If I was going to be naked in public, I was going to be naked in public on my terms.
The more time ticked by, the more ridiculous my initial angst over how to comport myself in the bathhouse seemed. Why should I feel eye contact with a stranger passing in the hallway was inappropriate just because we were both nude? Why was I feigning interest in the ornamental ceiling when a woman stood up and exited the Jacuzzi? After a while I couldn’t figure out what was weird and what was normal, and it took me the better part of an hour to realize there really wasn’t any different social contract in the bathhouse, just because everybody was naked. Everyone had signed on for this, and the same rules applied: just don’t stare.
After a while, considering the novelty of the situation, it almost felt wrong not to look around. Although I must confess: I saw some things I wish I could un-see. I encountered an old man whose butt looked like two globs of mud dripping down a wall. I watched an obese man with an apron-like belly displace an impressive amount of water in the warm, stage 9 bath, which had a filter that slurped and gurgled whenever someone waded in. At one point, Tom turned to me and remarked on the incredible effect pants have had on the shape of the human body. He had a point; everyone at Friedrichsbad looked like he or she wore an invisible belt.

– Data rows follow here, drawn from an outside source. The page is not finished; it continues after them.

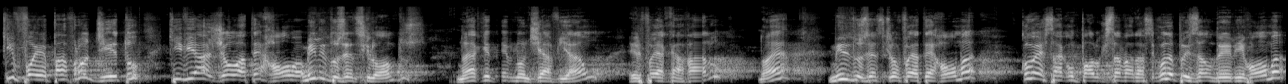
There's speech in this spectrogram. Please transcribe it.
que foi Epafrodito, que viajou até Roma, 1.200 quilômetros, não é? Aquele tempo não tinha avião, ele foi a cavalo, não é? 1.200 quilômetros foi até Roma, conversar com Paulo, que estava na segunda prisão dele em Roma,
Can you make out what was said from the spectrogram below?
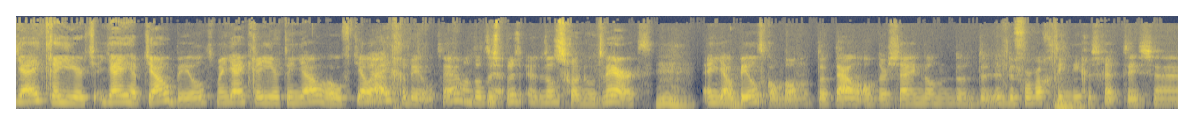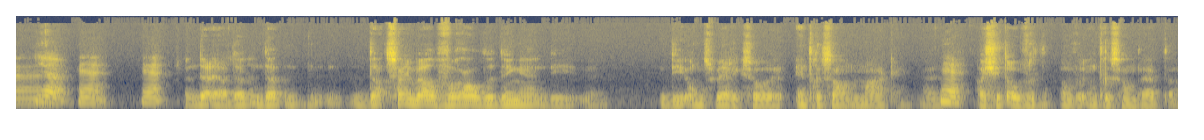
jij creëert, jij hebt jouw beeld, maar jij creëert in jouw hoofd jouw Ja. eigen beeld. Hè? Want dat is, Ja. eh, dat is gewoon hoe het werkt. Hmm. En jouw beeld kan dan totaal anders zijn dan de, de, de verwachting die geschept is. eh. Ja. ja. Ja. Da- ja, dat, dat, dat zijn wel vooral de dingen die, die ons werk zo interessant maken. Eh, Ja. Als je het over, over interessant hebt, dan.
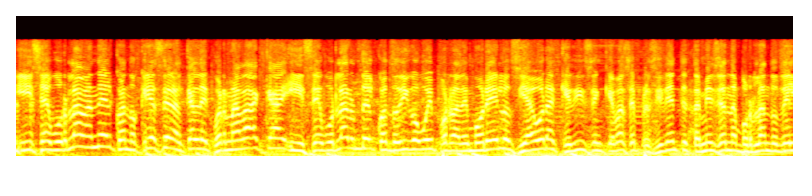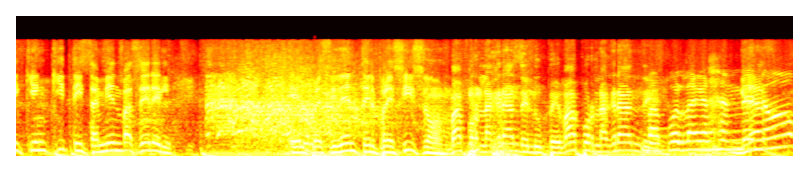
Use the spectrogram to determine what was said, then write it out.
Y se burlaban de él cuando quería ser alcalde de Cuernavaca y se burlaron de él cuando digo voy por la de Morelos y ahora que dicen que va a ser presidente también se andan burlando de él. ¿Quién quite? Y también va a ser el, el presidente, el preciso. Va por la grande, Lupe, va por la grande. Va por la grande. No,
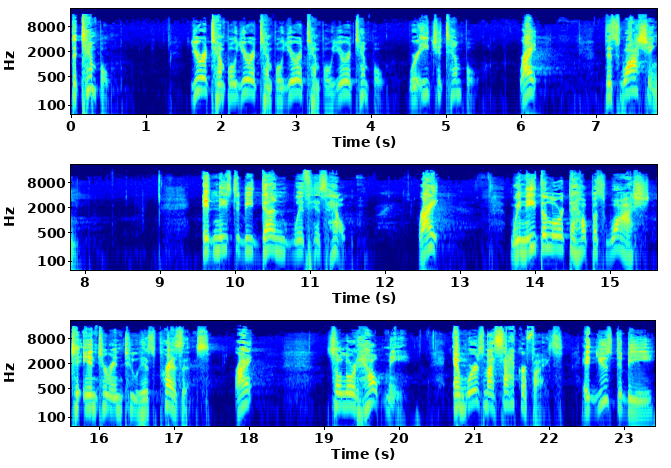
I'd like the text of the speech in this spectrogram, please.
the temple. You're a temple, you're a temple, you're a temple, you're a temple. We're each a temple, right? This washing, it needs to be done with His help, right? We need the Lord to help us wash to enter into His presence, right? So, Lord, help me. And where's my sacrifice? It used to be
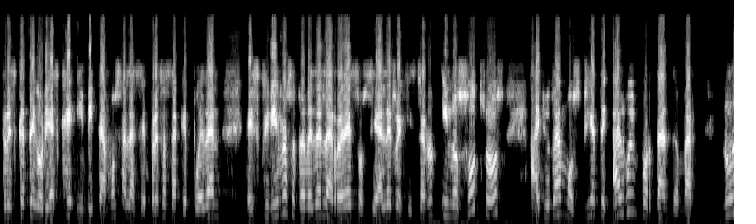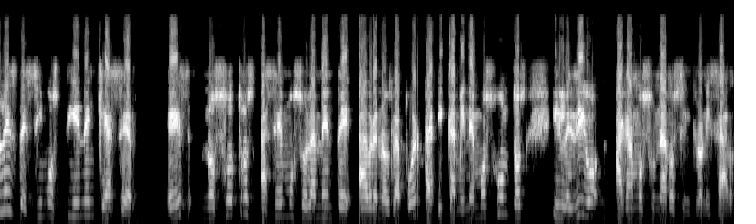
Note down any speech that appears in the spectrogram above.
tres categorías que invitamos a las empresas a que puedan escribirnos a través de las redes sociales, registrarnos y nosotros ayudamos. Fíjate, algo importante, Omar, no les decimos tienen que hacer, es nosotros hacemos solamente ábrenos la puerta y caminemos juntos y les digo, hagamos un nado sincronizado.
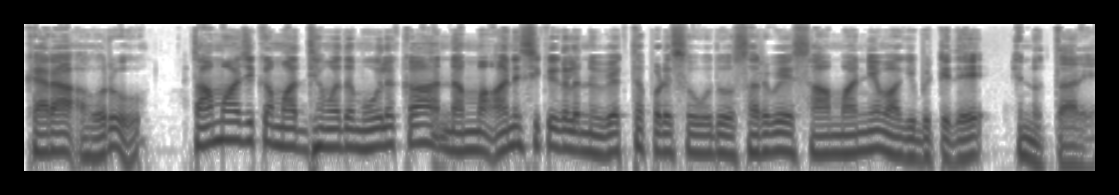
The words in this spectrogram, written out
ಕೆರಾ ಅವರು ಸಾಮಾಜಿಕ ಮಾಧ್ಯಮದ ಮೂಲಕ ನಮ್ಮ ಅನಿಸಿಕೆಗಳನ್ನು ವ್ಯಕ್ತಪಡಿಸುವುದು ಸರ್ವೇ ಸಾಮಾನ್ಯವಾಗಿ ಬಿಟ್ಟಿದೆ ಎನ್ನುತ್ತಾರೆ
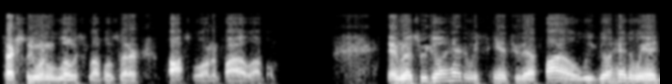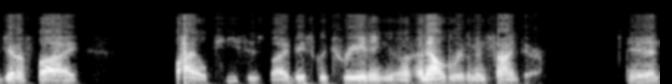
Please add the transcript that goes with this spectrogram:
It's actually one of the lowest levels that are possible on a file level. And as we go ahead and we scan through that file, we go ahead and we identify file pieces by basically creating uh, an algorithm inside there. And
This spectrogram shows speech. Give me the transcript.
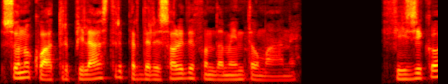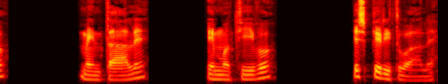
Sono quattro i pilastri per delle solide fondamenta umane. Fisico, mentale, emotivo e spirituale.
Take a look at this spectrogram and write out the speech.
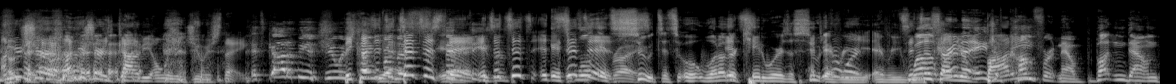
undershirt undershirt has got to be only a Jewish thing It's got to be a Jewish thing. because thing it's a from the thing. 50s. It's a tits. It's It's well, tzitzis. it's suits. It's what other It's- kid wears a suit you every every week. Well, It's we're on in an age body? of comfort now. Button-down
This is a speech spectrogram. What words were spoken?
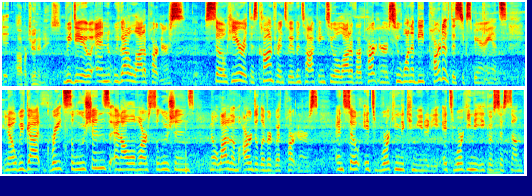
it, opportunities. We do, and we've got a lot of partners. So here at this conference, we've been talking to a lot of our partners who want to be part of this experience. You know, we've got great solutions and all of our solutions, you know, a lot of them are delivered with partners. And so it's working the community, it's working the ecosystem,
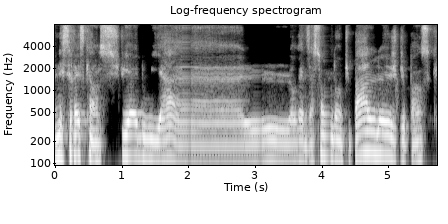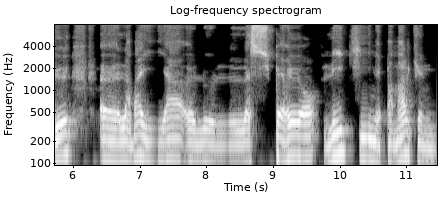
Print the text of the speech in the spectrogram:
ne serait-ce qu'en Suède où il y a euh, l'organisation dont tu parles, je pense que euh, là-bas il y a euh, la Superior League qui n'est pas mal, qui est une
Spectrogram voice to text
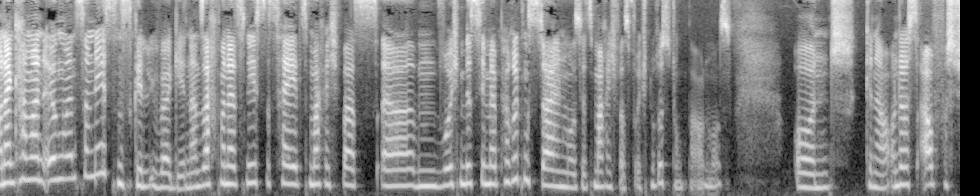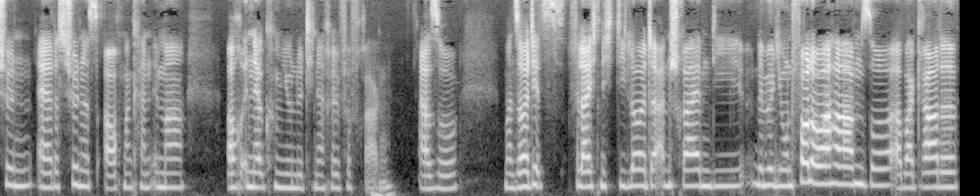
Und dann kann man irgendwann zum nächsten Skill übergehen. Dann sagt man als nächstes, hey, jetzt mache ich was, ähm, wo ich ein bisschen mehr Perücken stylen muss. Jetzt mache ich was, wo ich eine Rüstung bauen muss. Und genau, und das ist auch was schön, äh, das Schöne ist auch, man kann immer auch in der Community nach Hilfe fragen. Also man sollte jetzt vielleicht nicht die Leute anschreiben, die eine Million Follower haben, so, aber gerade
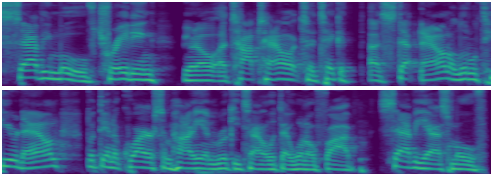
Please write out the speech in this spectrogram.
Savvy move, trading you know, a top talent to take a, a, step down, a little tier down, but then acquire some high end rookie talent with that 105. Savvy ass move.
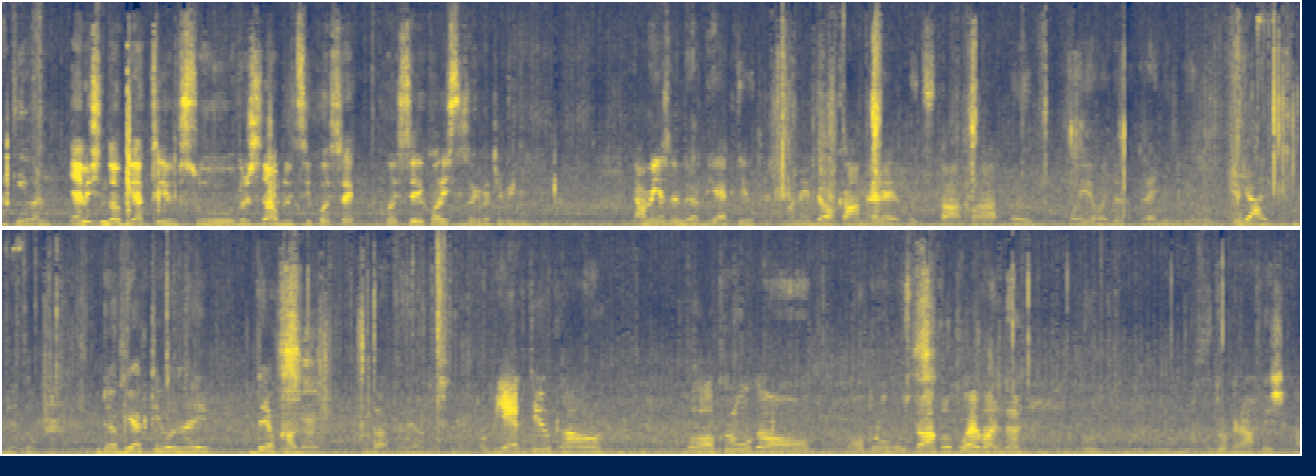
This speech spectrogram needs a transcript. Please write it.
A ti, Ivane? Ja mislim da objektiv su vrste oblici koje se, koje se koriste za građevinu. Ja mislim da je objektiv onaj deo kamere od stakla e, koji je valjda na prednjem dijelu. Ja mislim da je to. Da je objektiv onaj deo kamere. Da, to ja mislim. Objektiv kao okrugao okruglo staklo koje valjda fotografiška.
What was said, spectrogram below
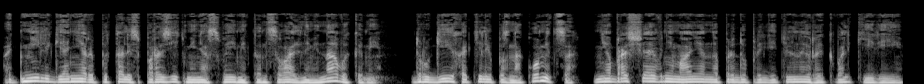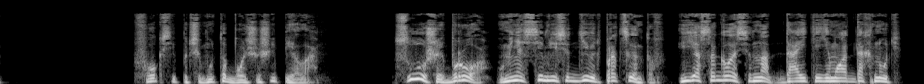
Одни легионеры пытались поразить меня своими танцевальными навыками, другие хотели познакомиться, не обращая внимания на предупредительный рык Валькирии. Фокси почему-то больше шипела. «Слушай, бро, у меня 79%, и я согласен на... Дайте ему отдохнуть!»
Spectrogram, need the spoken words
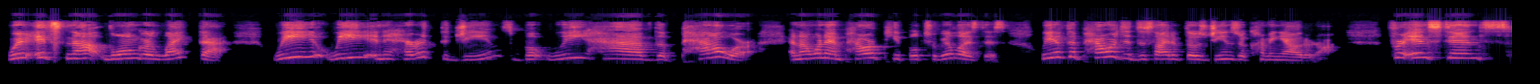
Where it's not longer like that. We we inherit the genes, but we have the power, and I want to empower people to realize this. We have the power to decide if those genes are coming out or not. For instance,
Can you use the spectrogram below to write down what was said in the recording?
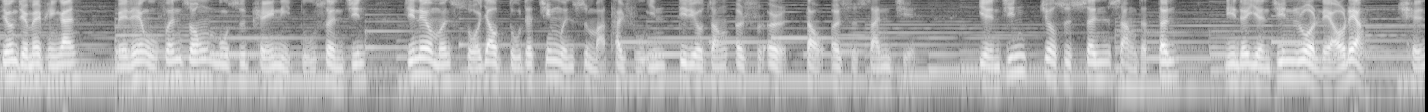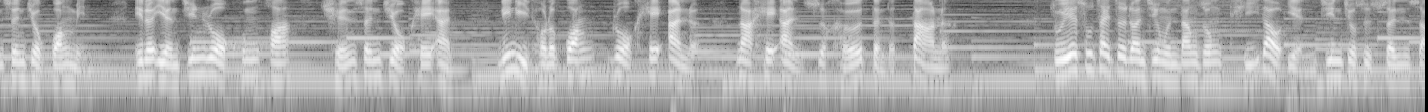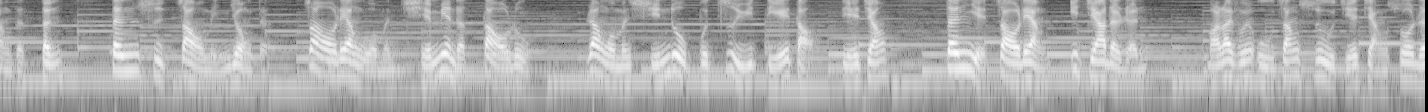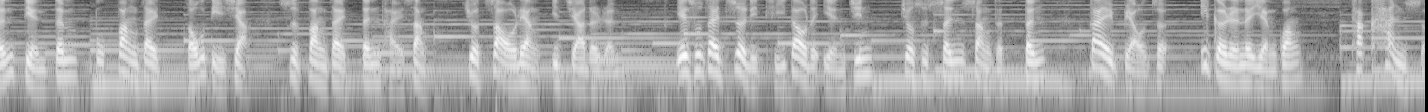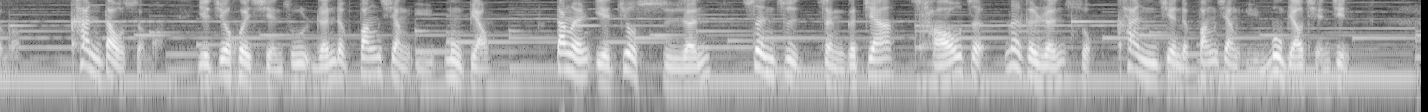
弟兄姐妹平安，每天五分钟，牧师陪你读圣经。今天我们所要读的经文是马太福音第六章二十二到二十三节。眼睛就是身上的灯，你的眼睛若嘹亮，全身就光明；你的眼睛若昏花，全身就黑暗。你里头的光若黑暗了，那黑暗是何等的大呢？主耶稣在这段经文当中提到，眼睛就是身上的灯。灯是照明用的，照亮我们前面的道路，让我们行路不至于跌倒跌跤。灯也照亮一家的人。马太福音五章十五节讲说，人点灯不放在斗底下，是放在灯台上，就照亮一家的人。耶稣在这里提到的眼睛，就是身上的灯，代表着一个人的眼光，他看什么，看到什么。也就会显出人的方向与目标，当然也就使人甚至整个家朝着那个人所看见的方向与目标前进。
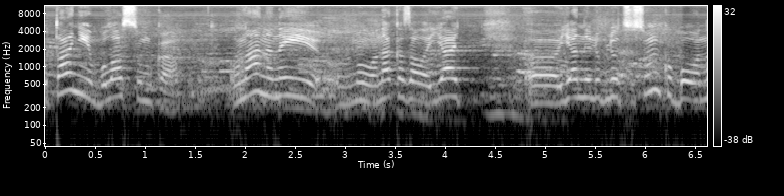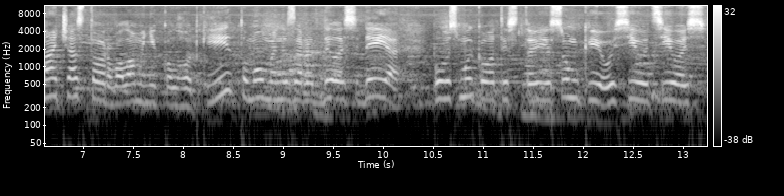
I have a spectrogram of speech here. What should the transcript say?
У Тані була сумка. Вона на неї, ну вона казала, я, е, я не люблю цю сумку, бо вона часто рвала мені колготки. І тому в мене зародилась ідея повисмикувати з тої сумки усі оці ось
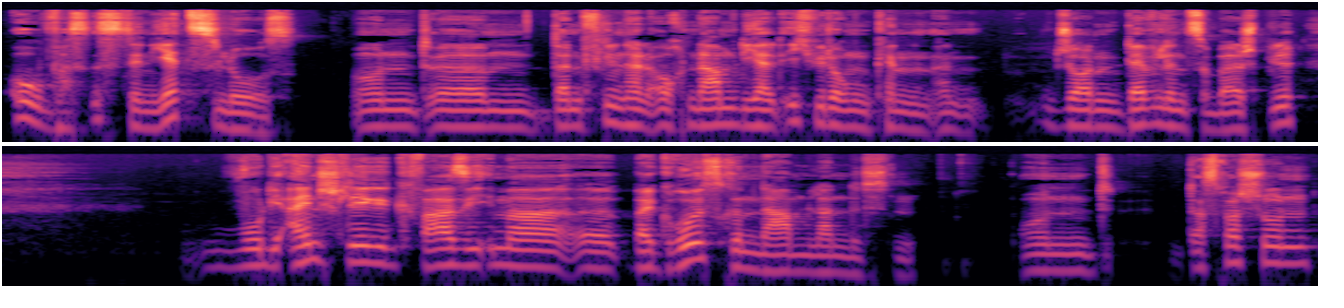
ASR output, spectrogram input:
oh, was ist denn jetzt los? Und ähm, dann fielen halt auch Namen, die halt ich wiederum kenne, Jordan Devlin zum Beispiel, wo die Einschläge quasi immer äh, bei größeren Namen landeten. Und das war schon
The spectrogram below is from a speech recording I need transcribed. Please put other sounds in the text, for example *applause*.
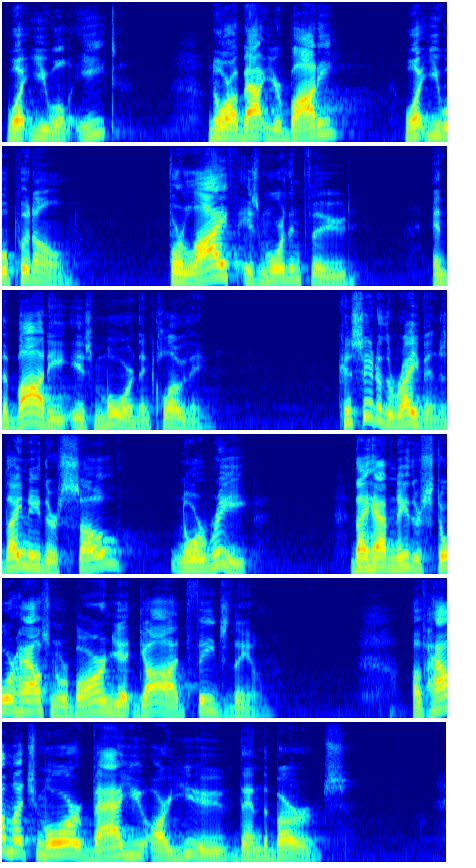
what you will eat, nor about your body, what you will put on. For life is more than food, and the body is more than clothing. Consider the ravens, they neither sow nor reap. They have neither storehouse nor barn, yet God feeds them. Of how much more value are you than the birds?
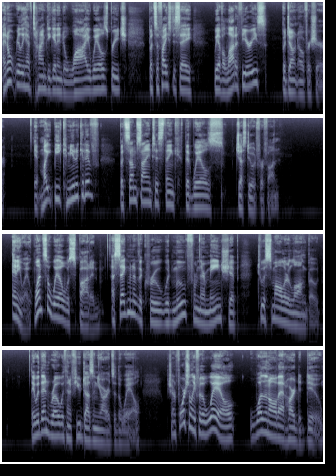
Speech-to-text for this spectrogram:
I don't really have time to get into why whales breach, but suffice to say, we have a lot of theories, but don't know for sure. It might be communicative, but some scientists think that whales just do it for fun. Anyway, once a whale was spotted, a segment of the crew would move from their main ship to a smaller longboat. They would then row within a few dozen yards of the whale, which unfortunately for the whale wasn't all that hard to do.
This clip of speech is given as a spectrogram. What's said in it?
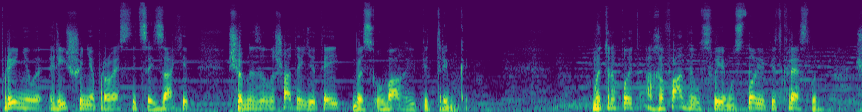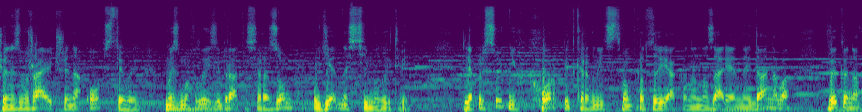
прийняли рішення провести цей захід, щоб не залишати дітей без уваги і підтримки. Митрополит Агафангел в своєму слові підкреслив, що незважаючи на обстріли, ми змогли зібратися разом у єдності й молитві. Для присутніх хор під керівництвом протодіякона Назарія Найданова виконав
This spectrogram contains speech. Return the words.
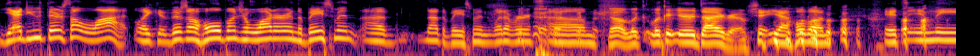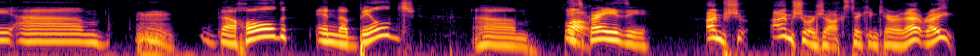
Yeah, dude, there's a lot. Like, there's a whole bunch of water in the basement. Uh, not the basement, whatever. Um, No, look look at your diagram. shit, yeah, hold on. It's in the um, the hold and the bilge. Um, it's crazy. I'm sure I'm sure Jacques taking care of that, right?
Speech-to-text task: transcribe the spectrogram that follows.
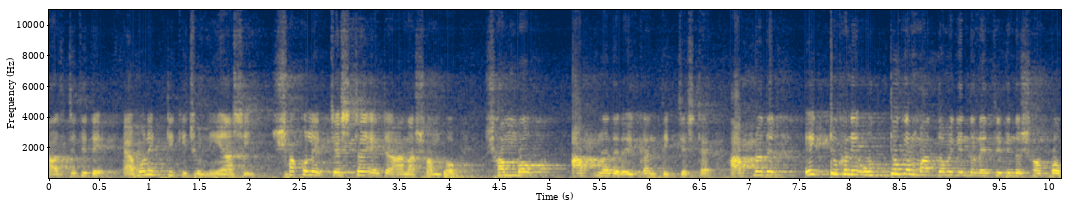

IN FRIEDRICHSBAD’S PROMOTIONAL LITERATURE, the pools get the most photo space, especially the stage 11 “Thermal kinotherapeutic” domed bath, a circular, about-40-feet-in-diameter, three-feet-deep, exactly-28-degrees-Celsius (82.4 degrees Farenheit) pool located under the building’s central dome. The red-white-and-gold dome is molded with deep quadrilateral reliefs, which converge near its apex around a circular skylight. It’s quite a striking place, especially when compared to some of the other rooms, which have little ornament on account of the steam. The domed room is also the place where Friedrichsbad’s two wings meet and one of the bathhouse’s two permanent co-ed areas. (During “separate bathing” days, the two wings are segregated by sex, but the central dome and an adjacent, warmer pool remain co-ed. On Tuesdays, Wednesdays, Fridays, Sundays, and bank holidays—we were there on a Sunday—Friedrichsbad is 100 percent co-ed, and, male or female, you’re free to wander as you please.)
Tom and I had floated around in the pools for about a half-hour when the French family we’d seen in the lobby entered the pool area. The four had been tense when we’d seen them earlier. Now they were naked and couldn’t hide their fear as they tiptoed quickly through the pool area and then back into the wing from which they’d come. As they scurried, they covered themselves—hands over crotch and across chest—as though someone had just yanked back a shower curtain on the whole family.
For the first time that day, I saw heads turn. Some people frowned in disapproval. It looked like I was right: the most assured way to attract attention in a bathhouse is to show fear. I empathized with the French family, who seemed to be having a genuinely terrible experience. For some, public nudity is just a non-starter.
I lay back on a large, almost full-body jet, and as bathers around me came and went, I began to float. It was nice—the warm water, the weightlessness, the bubbles. I closed my eyes, let my head sink underwater, and thanked God I had the good sense to not bring my parents to Friedrichsbad.